Annual cicadas (aka “dog-day cicadas”) are about 1 3/4 inches long, and are dark green to black with green wing veins. The cicada eggs are shaped like rice and deposited in slits the cicada makes in twigs, branches, and trunks.

Annual cicadas emerge in July and August (the “Dog Days of Summer”) and begin singing their summer love-serenade. After they find their mates, the egg laying starts. This all resembles speed dating with the eggs being laid about 2 weeks after the cicadas molt into adulthood. Over the next 30 days, each female can lay 400 to 500 eggs in groups of 10 to 25. Eggs hatch around 1 1/2 to 2 1/2 months later, then the first-instar nymphs fall to the ground and begin feeding on roots under the soil. Fully developed nymphs will emerge 2 years later and molt into adults.

Green Cicada


When you hear the cicada love-song, look out for the cicada-killer, which many people misidentify as the yellow jacket wasp. Unlike social colony wasps, these solitary hunters are not generally a problem for humans, but prey on other insects and spiders. In her lifetime, one female cicada killer can gather 100 or more cicadas, each of which weighs about twice as much as she does. She paralyzes the cicada with her stinger and hauls it back to her nest. She brings one cicada for each of her male offspring, and two or three for each female. This hard working mama wasp knows the sex of the next egg she will lay, and stocks her nest to match. She’ll lay an egg at the base of the cicada’s middle leg and seal up the nest space that contains it. When the egg hatches into larvae it will consume a whole cicada in less than four days. Then it will “cocoon-up” in silken threads waiting to hatch out next May and June to start the hunting season all over again.

If you don’t notice the cicada killer right at first, you may spot the nesting grounds, which is where she gets into trouble with homeowners and their lawns. When females locate their preferred piece of real estate for a nest, an amazing construction process begins. She digs out n

Cicada Killer

Cicada Killer

early a half-gallon of soil for just one of her four burrows, each of which can be up to 40 inches long. She piles the tailings in a U-shaped mound at the entrance of each burrow Hence the turf damage. What makes for a good cicada killer neighborhood? Thinly vegetated, southeast-facing slopes or un-mortared retaining walls, with plentiful cicadas to hunt in nearby deciduous trees.
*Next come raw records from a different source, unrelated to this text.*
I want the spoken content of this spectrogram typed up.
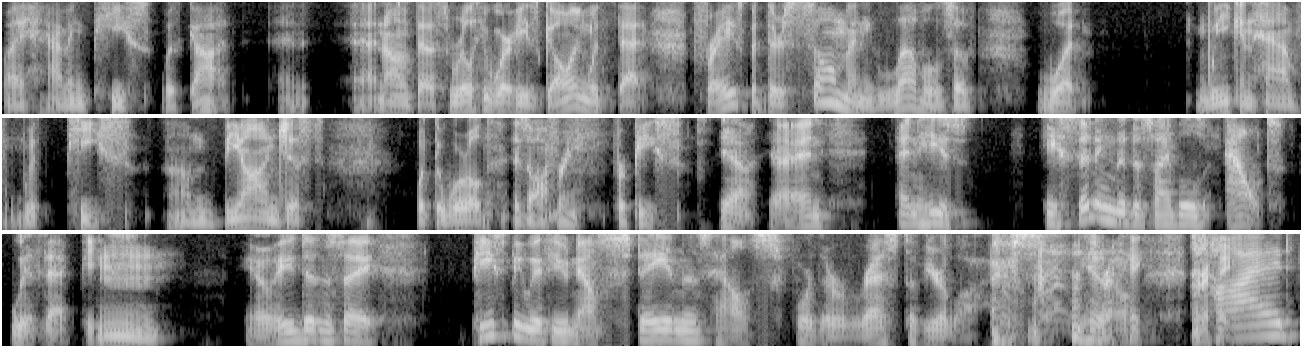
by having peace with God. And, and I don't know if that's really where he's going with that phrase, but there's so many levels of what we can have with peace um, beyond just what the world is offering for peace. Yeah, yeah, and and he's he's sending the disciples out with that peace. Mm. You know, he doesn't say, peace be with you. Now stay in this house for the rest of your lives. You know, Right, right. hide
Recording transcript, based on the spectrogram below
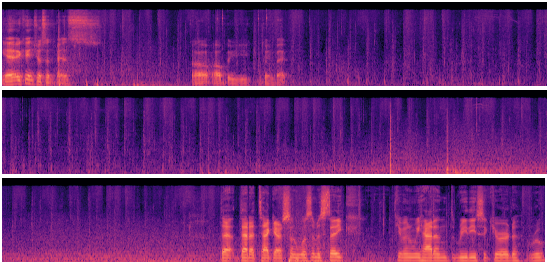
Yeah, you can just advance. I'll, I'll be going back. That that attack garrison was a mistake, given we hadn't really secured Rue.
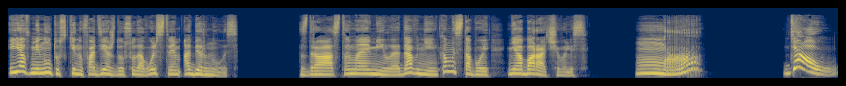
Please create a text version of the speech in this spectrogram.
и я в минуту, скинув одежду, с удовольствием обернулась. «Здравствуй, моя милая, давненько мы с тобой не оборачивались». «Мрррр!» «Яу!»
For more information about these two interesting insects, take a look at and

Minda Daughtry is Horticulture Agent for North Carolina Cooperative Extension in Lee County.